→ REQUIRED WORK
Return every record below exactly.

→ DATA PROVIDED
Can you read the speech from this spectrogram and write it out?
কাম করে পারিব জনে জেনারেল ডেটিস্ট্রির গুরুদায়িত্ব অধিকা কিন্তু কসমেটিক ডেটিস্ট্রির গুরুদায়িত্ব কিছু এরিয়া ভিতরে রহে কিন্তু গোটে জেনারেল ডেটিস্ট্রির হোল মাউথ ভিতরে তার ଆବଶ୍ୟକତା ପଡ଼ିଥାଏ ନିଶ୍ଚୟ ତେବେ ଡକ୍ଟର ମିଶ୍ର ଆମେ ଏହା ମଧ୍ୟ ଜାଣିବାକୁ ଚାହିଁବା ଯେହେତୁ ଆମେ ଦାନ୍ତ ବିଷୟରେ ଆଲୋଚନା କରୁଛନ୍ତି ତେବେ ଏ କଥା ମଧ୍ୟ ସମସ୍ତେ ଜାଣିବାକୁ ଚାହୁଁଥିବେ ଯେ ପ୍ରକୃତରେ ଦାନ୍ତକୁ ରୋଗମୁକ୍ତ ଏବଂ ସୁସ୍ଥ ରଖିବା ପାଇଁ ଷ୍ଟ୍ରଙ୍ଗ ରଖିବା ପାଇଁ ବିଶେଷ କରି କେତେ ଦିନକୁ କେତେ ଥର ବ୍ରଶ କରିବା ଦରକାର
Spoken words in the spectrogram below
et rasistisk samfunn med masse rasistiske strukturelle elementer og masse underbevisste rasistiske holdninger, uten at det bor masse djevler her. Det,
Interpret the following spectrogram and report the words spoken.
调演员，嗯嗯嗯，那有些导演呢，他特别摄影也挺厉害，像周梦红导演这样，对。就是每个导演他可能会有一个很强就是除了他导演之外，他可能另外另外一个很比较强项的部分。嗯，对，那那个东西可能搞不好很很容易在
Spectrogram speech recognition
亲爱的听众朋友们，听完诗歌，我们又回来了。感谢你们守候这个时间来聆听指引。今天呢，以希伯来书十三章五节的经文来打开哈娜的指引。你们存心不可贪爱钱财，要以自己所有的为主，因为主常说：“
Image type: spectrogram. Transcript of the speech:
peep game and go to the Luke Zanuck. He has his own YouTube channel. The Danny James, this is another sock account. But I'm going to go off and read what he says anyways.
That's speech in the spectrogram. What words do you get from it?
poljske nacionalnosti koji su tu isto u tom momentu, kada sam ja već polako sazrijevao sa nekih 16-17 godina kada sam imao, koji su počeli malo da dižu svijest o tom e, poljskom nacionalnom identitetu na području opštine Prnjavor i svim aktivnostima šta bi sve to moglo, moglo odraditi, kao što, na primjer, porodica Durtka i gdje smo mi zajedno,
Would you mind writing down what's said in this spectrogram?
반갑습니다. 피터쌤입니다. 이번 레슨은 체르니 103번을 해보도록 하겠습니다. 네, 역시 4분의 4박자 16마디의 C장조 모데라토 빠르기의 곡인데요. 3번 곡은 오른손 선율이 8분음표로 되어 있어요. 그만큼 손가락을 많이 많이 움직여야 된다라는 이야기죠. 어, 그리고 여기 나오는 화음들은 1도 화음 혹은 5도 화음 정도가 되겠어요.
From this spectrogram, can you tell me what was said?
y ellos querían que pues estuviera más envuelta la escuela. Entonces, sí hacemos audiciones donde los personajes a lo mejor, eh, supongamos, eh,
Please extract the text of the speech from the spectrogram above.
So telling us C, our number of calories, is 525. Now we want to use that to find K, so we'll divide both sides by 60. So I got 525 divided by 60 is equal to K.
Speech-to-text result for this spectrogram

→ SOLVED PROBLEM
Can you read the speech from this spectrogram and write it out?
কাম করে পারিব জনে জেনারেল ডেটিস্ট্রির গুরুদায়িত্ব অধিকা কিন্তু কসমেটিক ডেটিস্ট্রির গুরুদায়িত্ব কিছু এরিয়া ভিতরে রহে কিন্তু গোটে জেনারেল ডেটিস্ট্রির হোল মাউথ ভিতরে তার ଆବଶ୍ୟକତା ପଡ଼ିଥାଏ ନିଶ୍ଚୟ ତେବେ ଡକ୍ଟର ମିଶ୍ର ଆମେ ଏହା ମଧ୍ୟ ଜାଣିବାକୁ ଚାହିଁବା ଯେହେତୁ ଆମେ ଦାନ୍ତ ବିଷୟରେ ଆଲୋଚନା କରୁଛନ୍ତି ତେବେ ଏ କଥା ମଧ୍ୟ ସମସ୍ତେ ଜାଣିବାକୁ ଚାହୁଁଥିବେ ଯେ ପ୍ରକୃତରେ ଦାନ୍ତକୁ ରୋଗମୁକ୍ତ ଏବଂ ସୁସ୍ଥ ରଖିବା ପାଇଁ ଷ୍ଟ୍ରଙ୍ଗ ରଖିବା ପାଇଁ ବିଶେଷ କରି କେତେ ଦିନକୁ କେତେ ଥର ବ୍ରଶ କରିବା ଦରକାର
Spoken words in the spectrogram below
et rasistisk samfunn med masse rasistiske strukturelle elementer og masse underbevisste rasistiske holdninger, uten at det bor masse djevler her. Det,
Interpret the following spectrogram and report the words spoken.
调演员，嗯嗯嗯，那有些导演呢，他特别摄影也挺厉害，像周梦红导演这样，对。就是每个导演他可能会有一个很强就是除了他导演之外，他可能另外另外一个很比较强项的部分。嗯，对，那那个东西可能搞不好很很容易在
Spectrogram speech recognition
亲爱的听众朋友们，听完诗歌，我们又回来了。感谢你们守候这个时间来聆听指引。今天呢，以希伯来书十三章五节的经文来打开哈娜的指引。你们存心不可贪爱钱财，要以自己所有的为主，因为主常说：“
Image type: spectrogram. Transcript of the speech:
peep game and go to the Luke Zanuck. He has his own YouTube channel. The Danny James, this is another sock account. But I'm going to go off and read what he says anyways.
That's speech in the spectrogram. What words do you get from it?
poljske nacionalnosti koji su tu isto u tom momentu, kada sam ja već polako sazrijevao sa nekih 16-17 godina kada sam imao, koji su počeli malo da dižu svijest o tom e, poljskom nacionalnom identitetu na području opštine Prnjavor i svim aktivnostima šta bi sve to moglo, moglo odraditi, kao što, na primjer, porodica Durtka i gdje smo mi zajedno,
Would you mind writing down what's said in this spectrogram?
반갑습니다. 피터쌤입니다. 이번 레슨은 체르니 103번을 해보도록 하겠습니다. 네, 역시 4분의 4박자 16마디의 C장조 모데라토 빠르기의 곡인데요. 3번 곡은 오른손 선율이 8분음표로 되어 있어요. 그만큼 손가락을 많이 많이 움직여야 된다라는 이야기죠. 어, 그리고 여기 나오는 화음들은 1도 화음 혹은 5도 화음 정도가 되겠어요.
From this spectrogram, can you tell me what was said?
y ellos querían que pues estuviera más envuelta la escuela. Entonces, sí hacemos audiciones donde los personajes a lo mejor, eh, supongamos, eh,
Please extract the text of the speech from the spectrogram above.
So telling us C, our number of calories, is 525. Now we want to use that to find K, so we'll divide both sides by 60. So I got 525 divided by 60 is equal to K.
Speech-to-text result for this spectrogram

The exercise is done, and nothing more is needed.